The CCPA offers an incredibly broad definition of personal information. It captures just about any information that can individually identify a consumer and/or information that a business can use to track and predict consumer behavior.
This approach makes sense, as certain types of personal information are extremely important to individuals for privacy and security reasons (i.e., social security number, account passwords), and many types of information are extremely valuable to businesses (i.e., a consumer’s purchasing history, how the consumer interacts with digital advertisements, and the consumer’s browsing history). All of this information (and much, much more) is considered “personal information” under the CCPA.
The CCPA helpfully organizes many examples of personal information into categories:
- Identifiers — real name, alias, postal address, unique personal identifier, online identifier, IP address, email address, account name, social security number, driver’s license number, passport number, or other similar identifiers
- Other personal information — signature, physical characteristics or description, telephone number
- Financial information — bank account number, credit card number, debit card number, insurance policy number
- Medical information
- Health information
- Protected class information under California or Federal law — race, color, sex, age (40 and older), religion, national origin, citizenship status, genetic information, sexual orientation, gender identity or gender expression, ancestry, HIV/AIDS, disability, marital status, familial status, military or veteran status, political affiliations or activities, status as victim of domestic violence, assault, or stalking
- Commercial information — records of personal property, products or services purchased, obtained, or considered, or other purchasing or consuming histories or tendencies
- Biometric information — an individual's physiological, biological, or behavioral characteristics; including an individual's DNA, that can be used, singly or in combination with each other, or with other identifying data, to establish an individual identity
- Biometric information includes, but is not limited to, imagery of the iris, retina, fingerprint, face, hand, palm, vein patterns, and voice recordings from which an identifier template, such as a faceprint, a minutiae template, or a voiceprint, can be extracted; and keystroke patterns, rhythms, and sleep, health, or exercise data that contain identifying information.

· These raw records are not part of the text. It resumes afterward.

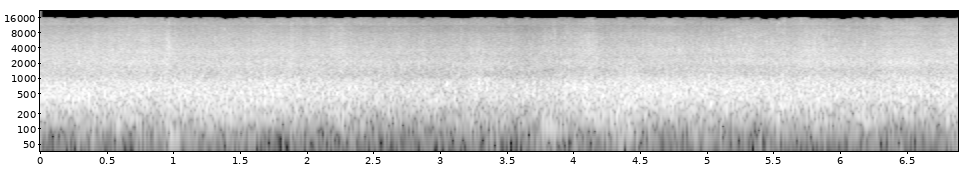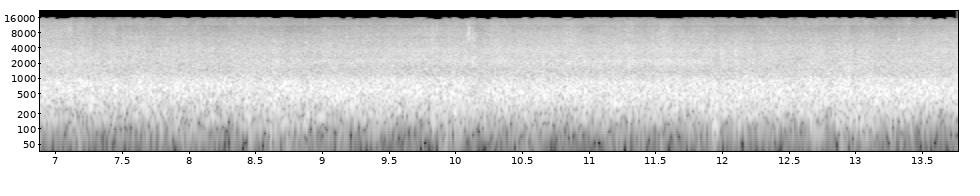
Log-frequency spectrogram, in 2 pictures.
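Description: Steady rush of sea water washing among concrete tetrapod breakwater blocks, an even noise without distinct breaks.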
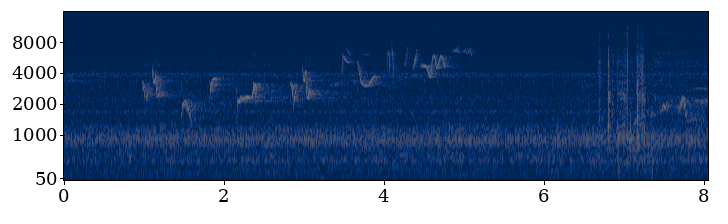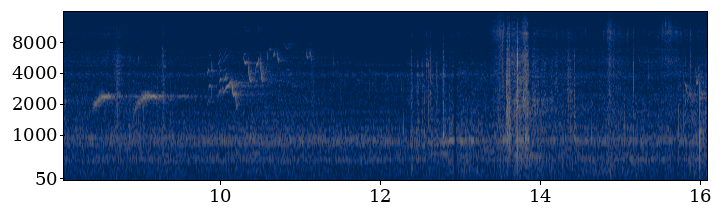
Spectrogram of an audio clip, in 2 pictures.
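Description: A songbird singing two phrases of quick, high, sweeping chirps. Several sharp crackles and knocks come near the end and are the loudest sounds.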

- Internet or other electronic network activity information — including, but not limited to, browsing history, search history, and information regarding a consumer's interaction with an internet website, application, or advertisement

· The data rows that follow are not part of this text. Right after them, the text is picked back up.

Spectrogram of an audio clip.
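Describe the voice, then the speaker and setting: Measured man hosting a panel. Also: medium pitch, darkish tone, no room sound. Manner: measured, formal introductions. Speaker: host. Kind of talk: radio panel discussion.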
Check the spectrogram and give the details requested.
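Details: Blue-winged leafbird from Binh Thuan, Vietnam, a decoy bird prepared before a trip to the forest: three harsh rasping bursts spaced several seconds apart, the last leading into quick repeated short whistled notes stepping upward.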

- Geolocation information — location data generated by a consumer device, capable of connecting to the Internet, that directly identifies the precise physical location of the identified individual at particular times, and that is complied and retained (for example, GPS coordinates)

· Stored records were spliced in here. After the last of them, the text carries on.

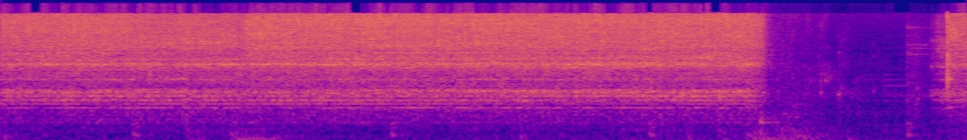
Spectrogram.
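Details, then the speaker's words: LED faucet light on a sink tap: steady high-pitched whine from its small generator turbine over the rushing water, dropping out briefly when the flow cuts; normal turbine whine. "oh wow okay so that's cold here that makes a little noise"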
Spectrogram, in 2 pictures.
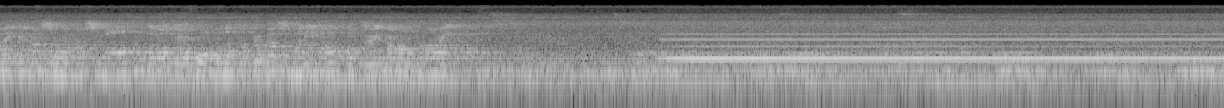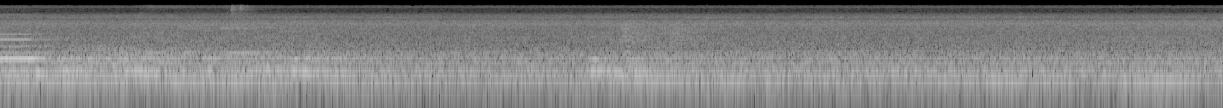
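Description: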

- Audio, electronic, visual, thermal, olfactory, or similar information — this may include photos of individuals, and voice recordings
- Professional or employment-related information — including current employment, and employment history
- Education information — non-public records maintained by schools or other institutions (as defined by the Family Educational Rights and Privacy Act)
- Inferences — inferences drawn from other personal information reflecting the consumer's preferences, characteristics, psychological trends, predispositions, behavior, attitudes, intelligence, abilities, and aptitudes
- Unique or online identifiers, such as cookies and other tracking technologies
It is important to note that personal information applies not only to information about individual consumers, but also to households.
Almost as important as the question “what is personal information” is the question “what is not considered personal information under the CCPA?” The reason this question is so important is that any information that does not fit the definition of “personal information” is not subject to the disclosure requirements in the CCPA.
Personal information does not include:
- Information lawfully made available to the public from government records, whether federal, state or local.
- Any consumer information that is de-identified or aggregated.
- This may be an important exclusion for some businesses. It means that any information that is not kept in a manner that allows it to reasonably be linked to any particular consumer or household is not subject to the disclosure requirements under the CCPA because it does not fall under the definition of “personal information.” Any business for which this is a relevant consideration should closely read the CCPA’s definition of “deidentified” and “aggregate consumer information.”